Sun Ae Yun, of 237 State St., said intense storms like last month’s are frightening and end up being a lot of work to recover from. It took her eight hours to get water off her property after a storm a year ago, she said.
“I get scared every time,” Yun said.
Carney understands her neighbors’ anxiety. She is glad the DPW is working on a short-term maintenance plan, while still pursuing a more permanent engineering solution.
“It needs a real engineering solution rather than continued maintenance,” said Carney, adding she’s confident the DPW leadership is committed to studying such solutions. “It’s not fair to the people whose yards and basements get flooded.”

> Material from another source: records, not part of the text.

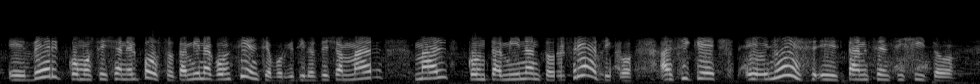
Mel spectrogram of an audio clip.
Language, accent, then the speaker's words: Spanish; La Reja, Buenos Aires Province, Argentina; yo soy de La Reja Sur, que en su momento empezaron ahí todas las perforaciones.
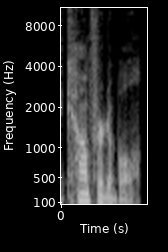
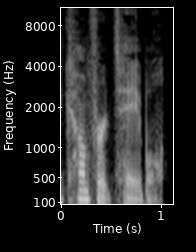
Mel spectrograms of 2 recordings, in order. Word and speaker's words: comfortable: I remember spending three days just learning how to say comfortable because I used to say comfort table.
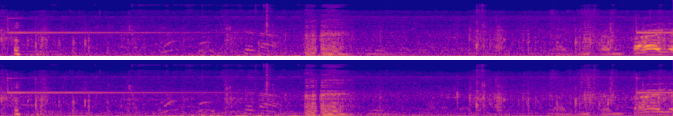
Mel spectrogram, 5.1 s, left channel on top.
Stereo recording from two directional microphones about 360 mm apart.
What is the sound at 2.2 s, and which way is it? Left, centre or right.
Speech, right.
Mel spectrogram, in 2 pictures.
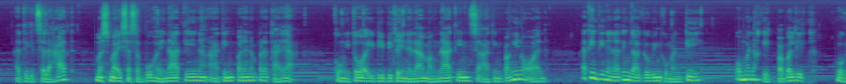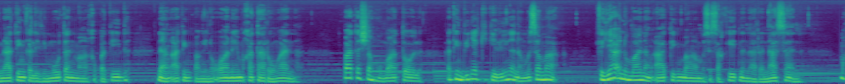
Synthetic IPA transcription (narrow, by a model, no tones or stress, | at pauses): ʔɐt̪ːɪɡɪt̪sɐlɐ̰ɦat̪ | mɐsmɐʔɪsasɐbuːɦɐjnaːt̪ɪnɐŋʔaːt̪ɪŋpɐnɐnɐmpɐlɐt̪aːjɐ̰ʔkʊŋɪt̪o̞ɐjɪbiːbɪɡajnɐlaːmɐŋnaːt̪ɪnsɐ̰ʔa̰ːt̪ɪŋpɐŋɪno̰ʔo̞n | ʔɐt̪hɪnd̪iːnɐnaːt̪ɪŋɡaːɡɐwiŋɡʊmɐnt̪iʔo̞mɐlɐkit̪̚pɐbɐlik | wɐɡ̚naːt̪ɪŋkɐlilɪmuːt̪ɐnmɐŋakɐpɐt̪id̪ | nɐʔɐŋʔa̰ːt̪ɪŋpɐŋɪno̰ʔo̞nɐjmɐkɐt̪ɐɾuːŋɐn | paːt̪ɐʃaŋhʊmaːt̪o̞lʔɐt̪hɪnd̪iːɲakɪkɪliːŋɐnɐŋmɐsɐmaʔ | kɐjaʔɐnʊmanɐŋʔaːt̪ɪŋmɐŋamɐsɐsɐkit̪̚nɐnɐɾɐnaːsɐnmɐ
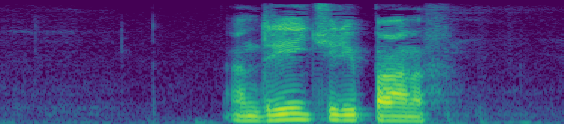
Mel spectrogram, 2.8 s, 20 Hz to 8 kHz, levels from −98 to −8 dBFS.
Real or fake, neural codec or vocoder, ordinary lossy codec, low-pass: real; none; MP3, 48 kbps; 7.2 kHz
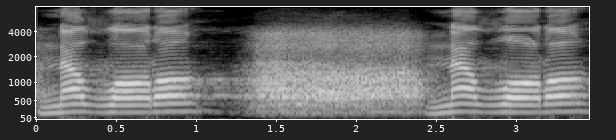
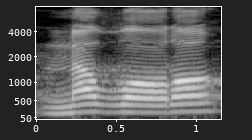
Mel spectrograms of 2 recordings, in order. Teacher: نون باریک، را پر اور نرمی کے ساتھ، را کو پر پڑھیں گے، زبر ہے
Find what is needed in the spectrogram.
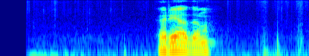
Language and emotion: Russian, neutral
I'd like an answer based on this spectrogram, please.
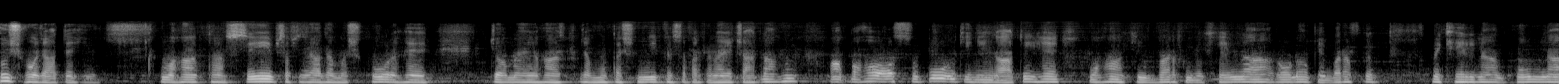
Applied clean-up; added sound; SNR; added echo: neural separator model SepFormer DNS4.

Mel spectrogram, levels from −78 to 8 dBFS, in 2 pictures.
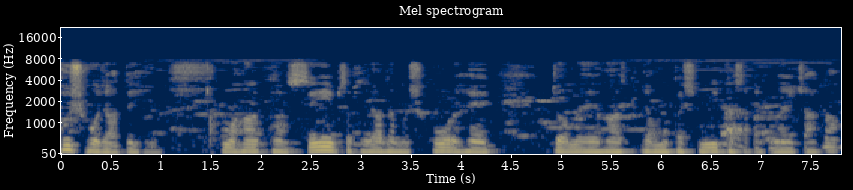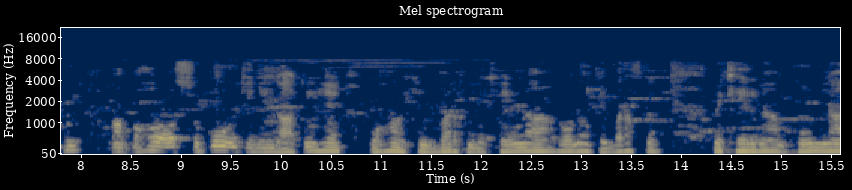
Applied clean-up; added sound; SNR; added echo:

Laurila said longer-term plans include possibly raising driveway aprons or using berms on State and Church streets, evaluating whether to straighten and dredge the King Street Brook to make it deeper, as well as other stream channel improvements such as constructing a second overflow outlet or piping water directly into the Barrett Street Marsh.
Other analysis will review costs to increase the size of drainpipes in State and Church streets, and whether pipes on King Street can handle the extra drainage that would result from such a move.
Laurila said the city intends to review and analyze the entire drainage system, which channels water from the King Street Brook all the way to the Connecticut River.
“Given the size of the drainage area, eventually the whole area needs to be examined,” he said.